• Task objective:
Once you reach the line that holds "write down what was said, spectrogram above" in the listing below, output it and every line after it through the line that holds "Using the spectrogram", word for word.

• Supplied records:
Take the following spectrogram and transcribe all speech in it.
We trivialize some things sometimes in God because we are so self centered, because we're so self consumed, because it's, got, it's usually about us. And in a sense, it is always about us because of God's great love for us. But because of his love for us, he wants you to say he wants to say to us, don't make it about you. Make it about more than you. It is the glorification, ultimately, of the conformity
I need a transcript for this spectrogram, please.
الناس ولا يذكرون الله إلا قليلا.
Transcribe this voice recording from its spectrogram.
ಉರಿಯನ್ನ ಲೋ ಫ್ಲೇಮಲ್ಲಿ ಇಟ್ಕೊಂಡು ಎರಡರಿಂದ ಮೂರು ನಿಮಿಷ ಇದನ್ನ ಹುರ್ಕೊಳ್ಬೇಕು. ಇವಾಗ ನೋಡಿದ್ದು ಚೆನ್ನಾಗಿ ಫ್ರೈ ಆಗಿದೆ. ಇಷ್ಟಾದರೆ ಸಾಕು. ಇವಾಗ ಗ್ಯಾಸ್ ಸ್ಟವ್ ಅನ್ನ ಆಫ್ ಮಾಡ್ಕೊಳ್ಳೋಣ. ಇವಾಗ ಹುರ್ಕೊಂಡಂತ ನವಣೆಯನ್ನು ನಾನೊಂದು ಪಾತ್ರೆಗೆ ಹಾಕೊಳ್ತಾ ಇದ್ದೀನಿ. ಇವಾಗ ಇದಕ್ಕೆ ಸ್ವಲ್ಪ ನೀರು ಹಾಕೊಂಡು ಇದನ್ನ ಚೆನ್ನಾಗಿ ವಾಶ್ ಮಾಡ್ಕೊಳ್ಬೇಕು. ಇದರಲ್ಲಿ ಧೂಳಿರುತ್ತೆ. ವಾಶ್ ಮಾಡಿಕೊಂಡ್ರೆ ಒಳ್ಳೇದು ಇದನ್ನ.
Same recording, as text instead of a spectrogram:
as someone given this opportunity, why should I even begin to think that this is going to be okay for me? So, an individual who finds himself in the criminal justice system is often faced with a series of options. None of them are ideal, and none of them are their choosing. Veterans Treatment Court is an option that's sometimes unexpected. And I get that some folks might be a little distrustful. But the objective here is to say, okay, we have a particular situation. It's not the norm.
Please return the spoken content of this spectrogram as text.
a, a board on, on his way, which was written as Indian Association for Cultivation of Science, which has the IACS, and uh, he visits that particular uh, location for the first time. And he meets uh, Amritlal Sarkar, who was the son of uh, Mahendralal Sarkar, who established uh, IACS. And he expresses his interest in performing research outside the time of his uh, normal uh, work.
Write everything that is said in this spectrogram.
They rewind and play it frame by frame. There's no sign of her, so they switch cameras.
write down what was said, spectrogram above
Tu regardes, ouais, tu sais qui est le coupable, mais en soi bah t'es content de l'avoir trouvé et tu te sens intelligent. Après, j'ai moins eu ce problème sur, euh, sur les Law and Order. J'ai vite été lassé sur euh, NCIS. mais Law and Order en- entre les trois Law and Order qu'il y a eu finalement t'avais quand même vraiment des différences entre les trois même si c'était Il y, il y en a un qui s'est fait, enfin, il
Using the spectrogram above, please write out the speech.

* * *

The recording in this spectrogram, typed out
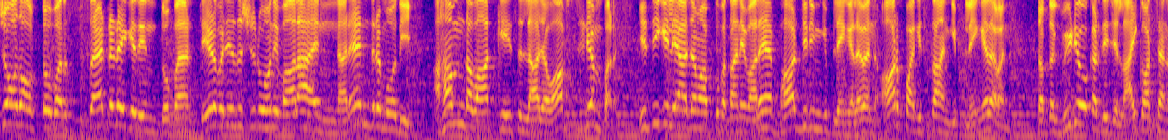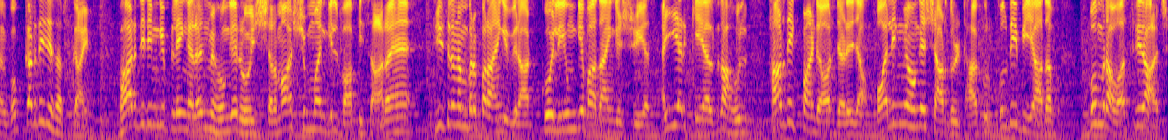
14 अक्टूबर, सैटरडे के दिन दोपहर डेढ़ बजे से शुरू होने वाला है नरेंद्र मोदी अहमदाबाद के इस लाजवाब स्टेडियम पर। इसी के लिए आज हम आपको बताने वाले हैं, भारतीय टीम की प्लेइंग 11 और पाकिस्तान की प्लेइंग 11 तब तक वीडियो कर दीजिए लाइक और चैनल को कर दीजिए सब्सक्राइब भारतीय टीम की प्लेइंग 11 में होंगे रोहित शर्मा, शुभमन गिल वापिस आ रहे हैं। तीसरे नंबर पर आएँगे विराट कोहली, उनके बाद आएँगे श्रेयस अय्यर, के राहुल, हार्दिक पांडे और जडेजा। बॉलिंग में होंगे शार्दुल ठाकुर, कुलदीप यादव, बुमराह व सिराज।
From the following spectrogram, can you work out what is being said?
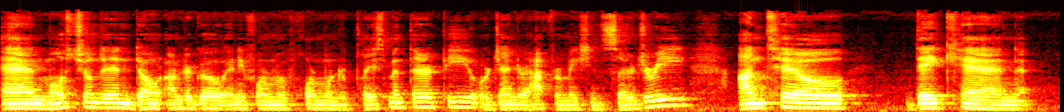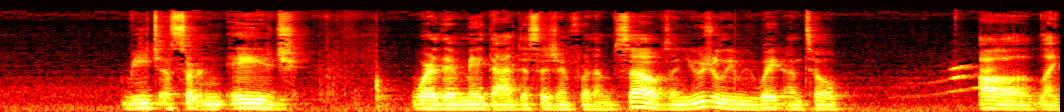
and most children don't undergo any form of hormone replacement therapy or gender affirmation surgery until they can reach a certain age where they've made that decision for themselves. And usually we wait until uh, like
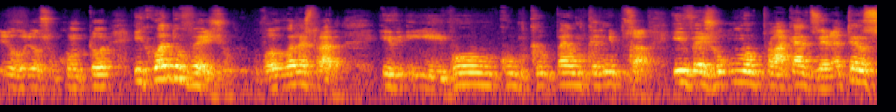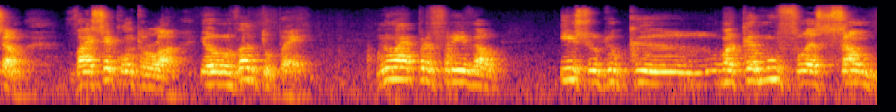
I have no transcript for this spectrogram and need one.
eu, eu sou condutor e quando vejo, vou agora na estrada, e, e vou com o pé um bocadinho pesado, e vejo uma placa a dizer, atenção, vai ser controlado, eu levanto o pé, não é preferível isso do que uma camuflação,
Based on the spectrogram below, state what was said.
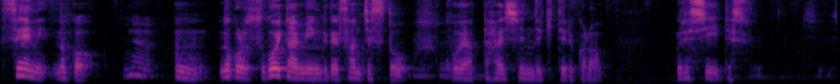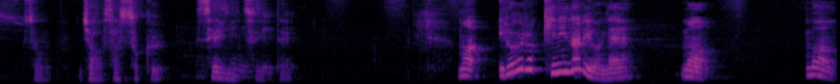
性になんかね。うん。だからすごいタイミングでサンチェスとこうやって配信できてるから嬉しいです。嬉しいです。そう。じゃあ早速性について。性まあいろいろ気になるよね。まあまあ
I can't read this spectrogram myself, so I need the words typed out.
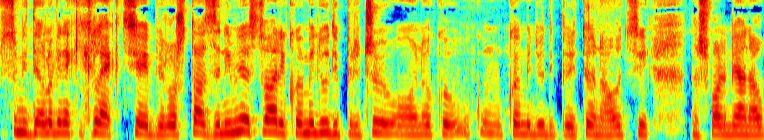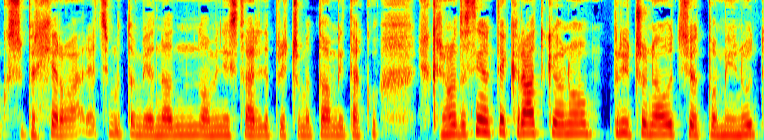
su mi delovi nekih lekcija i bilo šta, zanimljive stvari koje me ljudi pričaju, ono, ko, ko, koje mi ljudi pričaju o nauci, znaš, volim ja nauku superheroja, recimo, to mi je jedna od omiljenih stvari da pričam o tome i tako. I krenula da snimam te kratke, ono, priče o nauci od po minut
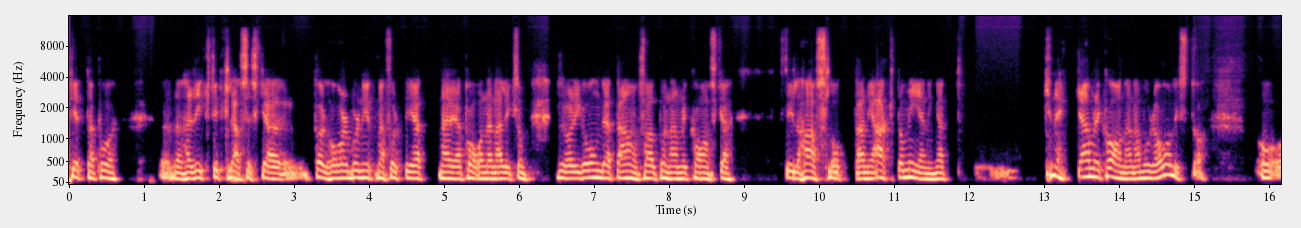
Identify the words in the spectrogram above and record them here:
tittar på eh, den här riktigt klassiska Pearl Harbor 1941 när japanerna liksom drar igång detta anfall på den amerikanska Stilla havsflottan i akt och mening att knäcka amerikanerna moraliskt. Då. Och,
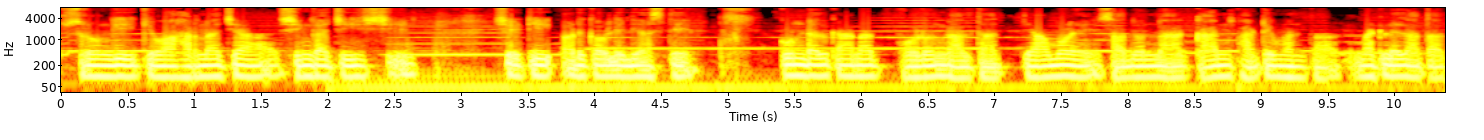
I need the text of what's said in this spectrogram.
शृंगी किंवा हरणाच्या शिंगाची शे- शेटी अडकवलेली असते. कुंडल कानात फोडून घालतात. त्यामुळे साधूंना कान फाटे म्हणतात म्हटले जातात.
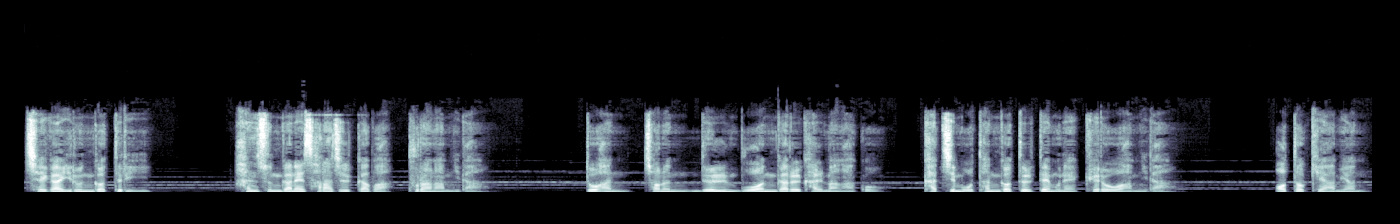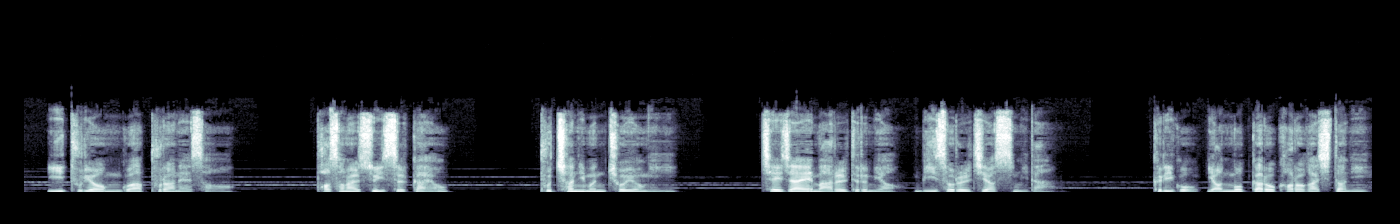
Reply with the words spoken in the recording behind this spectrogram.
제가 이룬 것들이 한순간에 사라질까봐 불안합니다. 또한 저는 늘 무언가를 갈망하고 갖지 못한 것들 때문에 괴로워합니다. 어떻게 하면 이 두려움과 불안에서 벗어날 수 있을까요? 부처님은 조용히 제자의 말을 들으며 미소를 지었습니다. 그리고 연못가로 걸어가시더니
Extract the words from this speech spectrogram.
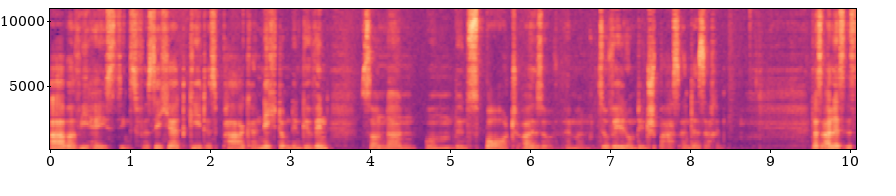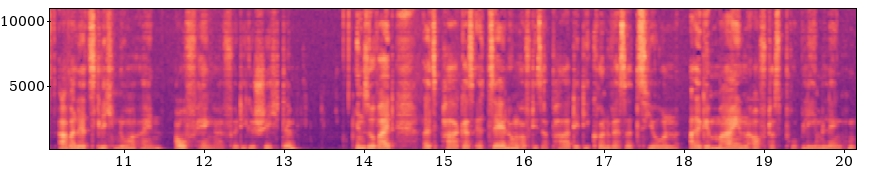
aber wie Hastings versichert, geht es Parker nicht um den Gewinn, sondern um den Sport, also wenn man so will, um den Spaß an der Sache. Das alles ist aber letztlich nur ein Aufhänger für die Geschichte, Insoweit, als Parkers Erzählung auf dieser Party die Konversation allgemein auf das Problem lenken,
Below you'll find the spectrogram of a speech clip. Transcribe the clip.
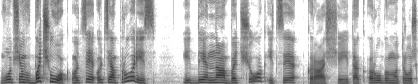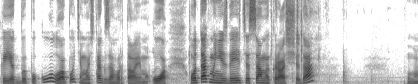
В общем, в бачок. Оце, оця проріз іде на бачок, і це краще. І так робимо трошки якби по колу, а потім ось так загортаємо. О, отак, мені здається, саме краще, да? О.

• Solution:
write down what was said, spectrogram above
Tu regardes, ouais, tu sais qui est le coupable, mais en soi bah t'es content de l'avoir trouvé et tu te sens intelligent. Après, j'ai moins eu ce problème sur, euh, sur les Law and Order. J'ai vite été lassé sur euh, NCIS. mais Law and Order en- entre les trois Law and Order qu'il y a eu finalement t'avais quand même vraiment des différences entre les trois même si c'était Il y, il y en a un qui s'est fait, enfin, il
Using the spectrogram above, please write out the speech.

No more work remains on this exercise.